The Advisory Scientific Committee of ESRB published a report on the risk channels associated with international financial integration for EU economies. It also provides an overview of the macro-prudential policy options that are available to address these risks. The report builds on the main insights from the rich academic literature developed recently to create a narrative of the role of global variables for the conduct of macro-prudential policy at a national level. The report reviews evidence on the cross-border spillovers of domestic macro-prudential policies. It also highlights key policy areas to make macro-prudential policy as effective as possible. Annex 1 to the report presents findings from several new research papers across the European System of Central Banks.
The report highlights that recent research supports the existence of a global financial cycle in capital flows, asset prices, and credit. The global financial cycle influences domestic financial cycles and increases the vulnerability of domestic economies to external shocks from core economies (particularly from the United States but also from China, Japan, UK and the euro area). Due to their cross-border activities, global banks play an important role as generators, transmitters, and receivers of global systemic risk. Moreover, non-bank financial institutions’ activities and interconnections have also started to influence the dynamics of the global financial cycle.
A main objective of the regulatory reform following the global financial crisis was to make global financial institutions absorb the externalities they create with their global activities. This report focuses on the macro-prudential policy implications of those activities and considers possible policy changes. The report also calls for closer monitoring of the activities of global non-bank financial institutions, particularly in terms of their interaction with global systemic risk. From the perspective of a domestic economy, existing empirical evidence points to the effectiveness of macro-prudential measures in boosting resilience to dampen the transmission of the global financial cycle to domestic economies. Additionally, increased international cooperation in the field of macro-prudential policy would address possible spillovers of these measures.

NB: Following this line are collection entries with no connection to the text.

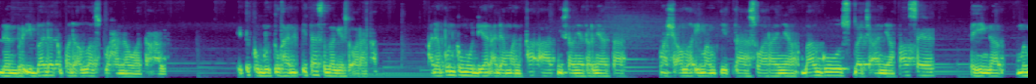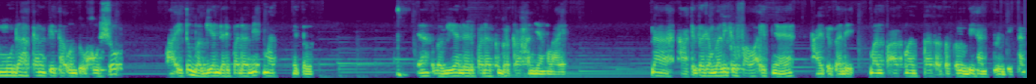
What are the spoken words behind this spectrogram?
dan beribadah kepada Allah Subhanahu wa taala. Itu kebutuhan kita sebagai seorang hamba. Adapun kemudian ada manfaat, misalnya ternyata Masya Allah imam kita suaranya bagus, bacaannya fasih, sehingga memudahkan kita untuk khusyuk, Nah, itu bagian daripada nikmat gitu. Ya, bagian daripada keberkahan yang lain. Nah, nah, kita kembali ke fawaidnya ya. Nah, itu tadi manfaat-manfaat atau kelebihan-kelebihan.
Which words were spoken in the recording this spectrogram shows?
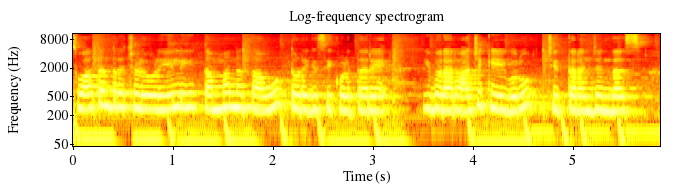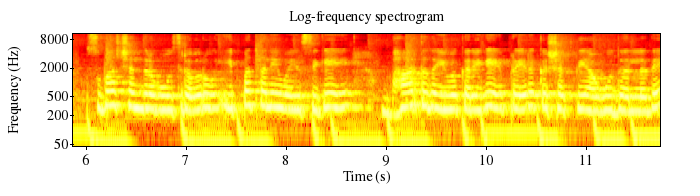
ಸ್ವಾತಂತ್ರ್ಯ ಚಳುವಳಿಯಲ್ಲಿ ತಮ್ಮನ್ನು ತಾವು ತೊಡಗಿಸಿಕೊಳ್ತಾರೆ. ಇವರ ರಾಜಕೀಯ ಗುರು ಚಿತ್ತರಂಜನ್ ದಾಸ್. ಸುಭಾಷ್ ಚಂದ್ರ ಬೋಸ್ರವರು ಇಪ್ಪತ್ತನೇ ವಯಸ್ಸಿಗೆ ಭಾರತದ ಯುವಕರಿಗೆ ಪ್ರೇರಕ ಶಕ್ತಿಯಾಗುವುದಲ್ಲದೆ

Keywords: Europe, EU, Banking, Macro-Prudential Policy, Systemic Risk, Financial Integration, Cross-Border Spillovers, Macro-Prudential Measures, ESRB
BCBS Finalizes Revisions to Credit Valuation Adjustment Risk Framework
PRA published a statement to insurers that clarifies the approach to application of the matching adjustment during COVID-19 crisis.
EBA published a report on the implementation of selected COVID-19 policies within the prudential framework for banking sector.
EC launched a consultation to revise the network and information systems (NIS) Directive (2016/1148), which was adopted in July 2016 and is the first horizontal internal market instrument aimed at improving the resilience of the EU against cybersecurity risks.
PRA published a statement that outlines its view on the implications of LIBOR transition for contracts in scope of the “Contractual Recognition of Bail-In” and “Stay in Resolution” parts of the PRA Rulebook.
PRA published the policy statement PS15/20 to reflect additional resilience associated with higher macro-prudential buffers in a standard risk environment with a reduction in Pillar 2A capital requirements.
BCBS published the eighteenth progress report on implementation of the Basel III regulatory framework in member jurisdictions.
FCA announced proposals that would provide continued support for certain consumer credit products to users, who are facing a financial impact because of the exceptional circumstances arising from the COVID-19 pandemic.
ACPR published a draft version of taxonomy RAN 1.4.0_PWD1, along with the related documentation, for Solvency II reporting.
BCBS amended the guidelines on sound management of risks related to money laundering and financing of terrorism (ML/FT).